The most common and rewarding duty is attestation, while sync committee and proposer duties are assigned randomly. Each duty has respective weights reflecting their importance within the protocol.
To measure time in Ethereum's consensus protocol, epochs made of 32 slots are used. Active validators must attest once per epoch. Their rewards are distributed in a weighted manner according to their performance concerning specific duties in the form of newly minted $ETH.
Epochs are made of 32 slots
1 slot = 12 secs
1 epoch = 6 mins 24 secs
Bad behavior doesn't go unpunished. The beacon chain disincentivizes inappropriate behavior through penalties and slashing. Validators can be penalized for missed votes, equal to their potential reward. Slashing, however, is an irreversible punishment for validators who make attestations or proposals that contradict Gasper's consensus rules. It deducts a percentage of the offender's stake, leading to a steady loss of $ETH over time.
Certain conditions can lead to slashing, including:
  • Proposing and signing two different blocks for the same slot
  • Attesting to a block that "surrounds" another one
  • "Double voting" by attesting to two candidates for the same block
A slashing penalty comprises an:
initial slashing penalty upon confirming a slash-able condition and a collusion-based penalty experienced halfway through the withdrawal period.
At Ion, we view the validator's effective balance as the standard of health for a validator. If a validator's balance decreases due to slashing, their health declines too. A slashed validator impacts the health of the entire validator set since they're forcibly exited from the beacon chain.

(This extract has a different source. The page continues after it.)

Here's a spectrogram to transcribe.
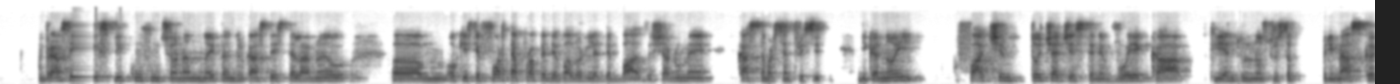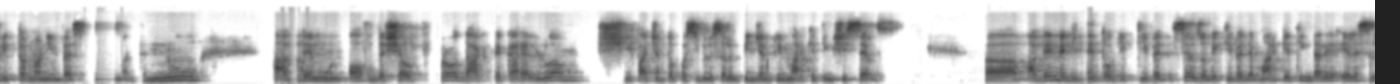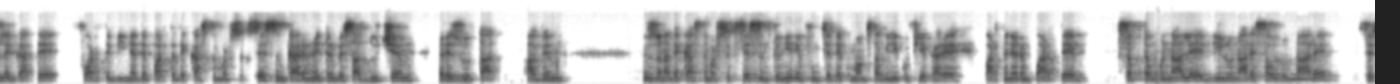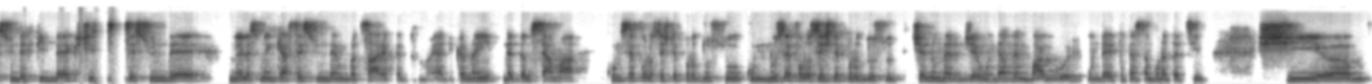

Although the risk of slashing is generally low, we anticipate the complexity of validator risk profiles to increase as more liquid staking and re-staking providers join the market. At Ion, we're gearing up for this future, striving to create an ecosystem with a variety of providers and re-staking platforms to increase options and decentralization for stakers across the ecosystem.